Your goal:
A faithful copy of every entry is the goal; keep the images out of it.

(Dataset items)
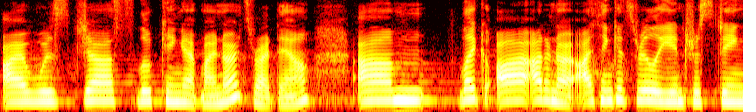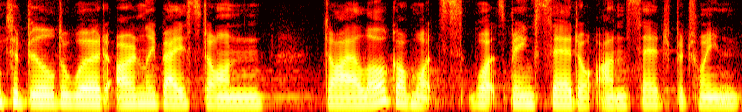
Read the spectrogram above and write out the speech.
I was just looking at my notes right now. Um, like, I, I don't know, I think it's really interesting to build a word only based on dialogue, on what's, what's being said or unsaid between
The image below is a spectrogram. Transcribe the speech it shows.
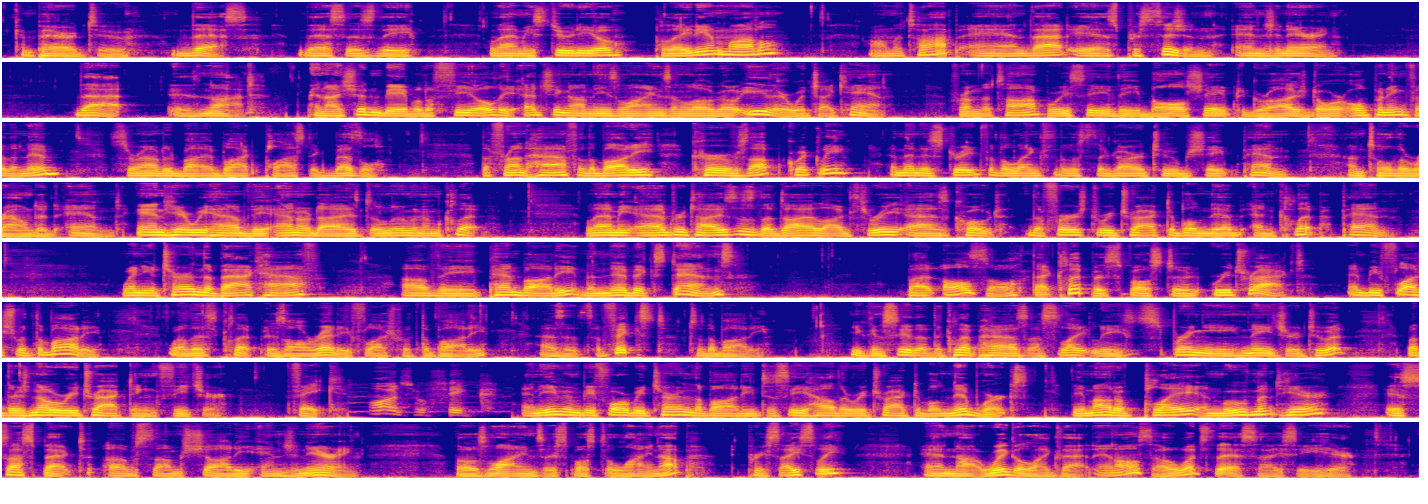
compared to this. This is the Lamy Studio Palladium model on the top, and that is precision engineering. That is not. And I shouldn't be able to feel the etching on these lines and logo either, which I can. From the top, we see the ball-shaped garage door opening for the nib, surrounded by a black plastic bezel. The front half of the body curves up quickly and then is straight for the length of the cigar tube shaped pen until the rounded end. And here we have the anodized aluminum clip. Lamy advertises the Dialog 3 as, quote, the first retractable nib and clip pen. When you turn the back half of the pen body, the nib extends, but also that clip is supposed to retract and be flush with the body. Well, this clip is already flush with the body as it's affixed to the body. You can see that the clip has a slightly springy nature to it, but there's no retracting feature. Fake. Also fake. And even before we turn the body to see how the retractable nib works, the amount of play and movement here is suspect of some shoddy engineering. Those lines are supposed to line up precisely and not wiggle like that. And also, what's this I see here?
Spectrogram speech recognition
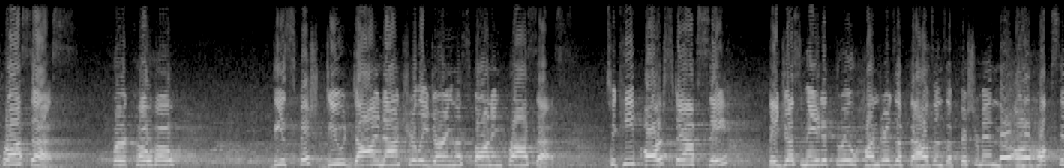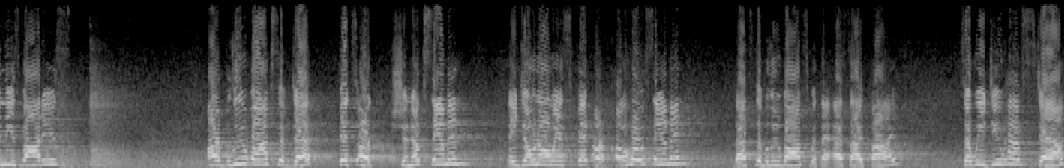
process for coho, these fish do die naturally during the spawning process. To keep our staff safe, they just made it through hundreds of thousands of fishermen. There are hooks in these bodies. Our blue box of death fits our Chinook salmon. They don't always fit our coho salmon. That's the blue box with the SI5. So we do have staff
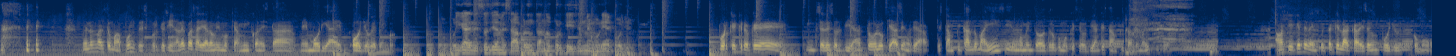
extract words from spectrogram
menos mal toma apuntes, porque si no le pasaría lo mismo que a mí con esta memoria de pollo que tengo. Oiga, en estos días me estaba preguntando por qué dicen memoria de pollo. Porque creo que se les olvida todo lo que hacen, o sea, están picando maíz y de un momento a otro como que se olvidan que están picando maíz. y se van. Aunque hay que tener en cuenta que la cabeza de un pollo es como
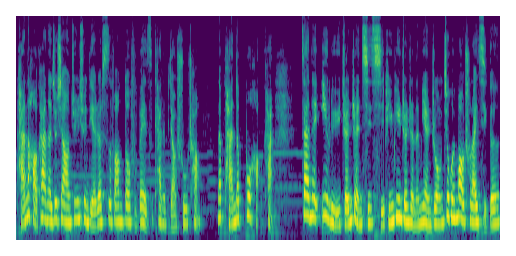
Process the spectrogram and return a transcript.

Answer section:
Read the spectrogram above and write out the speech.
I was just looking at my notes right now. Um, like, I, I don't know, I think it's really interesting to build a word only based on dialogue, on what's, what's being said or unsaid between
The image below is a spectrogram. Transcribe the speech it shows.
compared to this. This is the Lamy Studio Palladium model on the top, and that is precision engineering. That is not. And I shouldn't be able to feel the etching on these lines and logo either, which I can. From the top, we see the ball-shaped garage door opening for the nib, surrounded by a black plastic bezel. The front half of the body curves up quickly and then is straight for the length of the cigar tube shaped pen until the rounded end. And here we have the anodized aluminum clip. Lamy advertises the Dialog 3 as, quote, the first retractable nib and clip pen. When you turn the back half of the pen body, the nib extends, but also that clip is supposed to retract and be flush with the body. Well, this clip is already flush with the body as it's affixed to the body. You can see that the clip has a slightly springy nature to it, but there's no retracting feature. Fake. Also fake. And even before we turn the body to see how the retractable nib works, the amount of play and movement here is suspect of some shoddy engineering. Those lines are supposed to line up precisely and not wiggle like that. And also, what's this I see here?
Spectrogram speech recognition
process for coho, these fish do die naturally during the spawning process. To keep our staff safe, they just made it through hundreds of thousands of fishermen. There are hooks in these bodies. Our blue box of death fits our Chinook salmon. They don't always fit our coho salmon. That's the blue box with the SI5. So we do have staff
extract words from spectrogram
menos mal toma apuntes, porque si no le pasaría lo mismo que a mí con esta memoria de pollo que tengo. Oiga, en estos días me estaba preguntando por qué dicen memoria de pollo. Porque creo que se les olvida todo lo que hacen, o sea, están picando maíz y de un momento a otro como que se olvidan que están picando maíz. y se van. Aunque hay que tener en cuenta que la cabeza de un pollo es como
Process the spectrogram and return a transcript.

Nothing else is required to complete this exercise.